That’s a very good question. He didn’t do his mission and the nature of this show is that he probably can’t, because then what’s the show? Harry by himself on earth. That’d be that fun. [Laughs] So he’s clearly not going to kill everybody on Earth at this point, right? So yes, that is an open thread. The alien’s on his planet, at what point do they know he didn’t do it? And when they find out, what are they going to do about it?
That is a bit of a tightrope walk because I feel the balance of the show is working pretty well right now. If we get to the point where there’s spaceships coming in to Patience shooting laser beams at each other, then the guts of the show start changing drastically. So I wouldn’t expect to see that. But I would expect that the aliens on Harry’s planet are not going to be happy. And if Harry can’t get the job done, maybe someone else will.
Oh, and you do have Dr. Stone, who has been kidnapped by McAllister.

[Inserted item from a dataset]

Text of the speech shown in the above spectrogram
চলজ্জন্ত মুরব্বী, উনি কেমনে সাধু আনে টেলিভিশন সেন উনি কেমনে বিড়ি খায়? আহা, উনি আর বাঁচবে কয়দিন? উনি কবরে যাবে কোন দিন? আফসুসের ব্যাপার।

[Laughs] Oh yeah! Linda Hamilton now has this dude, Dr. Stone, played by Michael Cassidy, who’s hysterical. Yeah, she has Dr. Ethan in a fu**ing cage somewhere, so that’s definitely something to explore as well.

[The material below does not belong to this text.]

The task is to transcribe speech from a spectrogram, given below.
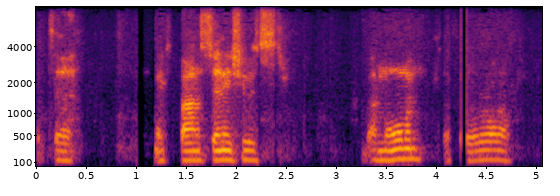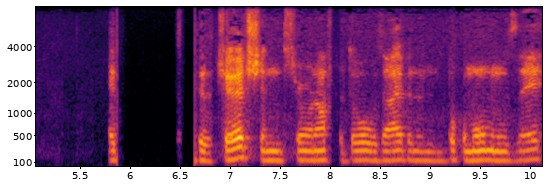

Do you plan on keeping them Harry and Asta and presenting a relationship between a man and a woman that is not heading towards romance?
That is the plan. I explored that early on to see what would that look like, what would that be and it didn’t feel right. And now, it feels even less right after seeing this first season, seeing those two characters on screen, My goal was to get Harry throughout the season to learn a little bit about human emotions and start feeling the things that make us up as humans. I wanted to hold love until the end of the season. He hints at it along the way, like in episode five when Jay [Kaylayla Raine] comes into the diner and Dan says, “Family don’t pay.” In the voiceover, that’s when Harry says that maybe there’s something out there stronger than hate.

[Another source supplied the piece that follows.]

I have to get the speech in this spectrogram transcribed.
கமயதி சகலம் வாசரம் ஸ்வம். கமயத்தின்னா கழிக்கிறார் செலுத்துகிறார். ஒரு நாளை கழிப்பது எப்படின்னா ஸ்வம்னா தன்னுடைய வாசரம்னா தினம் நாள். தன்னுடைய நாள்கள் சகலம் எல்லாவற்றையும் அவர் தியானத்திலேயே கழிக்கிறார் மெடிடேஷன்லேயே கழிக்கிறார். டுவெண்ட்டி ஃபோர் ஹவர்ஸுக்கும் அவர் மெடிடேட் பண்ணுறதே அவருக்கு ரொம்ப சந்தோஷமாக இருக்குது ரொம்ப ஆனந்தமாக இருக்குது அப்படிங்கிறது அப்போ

So he’s starting to explore what that might be and in the season finale, he discovers it with Asta. It makes him more open to people, feel a part of everything and connected to everything. He’s learning to love her as a person. It’s a love of friendship and of connection, and I wanted to explore the nature of love in that way, through all the characters.
Like the very strange love Ben and Kate rediscover while beating the snot out of the government agents?
[Laughs] I just love that scene. I spent probably more time editing and cutting that scene and the music and the sound effects and all that stuff than anything else. It’s a slow-burn, all season building up to that moment with them. And I think that’s a good payoff. They had a problem with intimacy. And beating the living out of two people connected them in a way that nothing else has.
Because so many of these characters actually have a shared past, have you considered doing an episode set solely in their high school years?
Not an episode, but some moments like that. I do want to explore that a little bit.
Your show’s incredibly diverse without hitting us over the head with it.
That was by design. And I wanted to give as much representation to the indigenous community as I could. For decades, that community has been rendered invisible on TV. We had a great Native American writer on staff and hired a separate casting director just to cast those parts. I have a consultant named Kenny Frost who’s part of the Southern Ute tribe, which is the local tribe that we use in the show. It was amazing.
What I wanted to do is instead of making a big thing about it, “Oh, here’s the native American character,” just have a part that could be played by anybody and cast a Native American actor. Trevor Carroll is an amazing actor, he plays Darcy’s, partner John who works up in avalanche control. He happens to be Native American. He could be white, Asian, he just happens to be Native. And you don’t have to comment on it because in real life, people don’t comment on it!
Resident Alien, Streaming now on Syfy and Peacock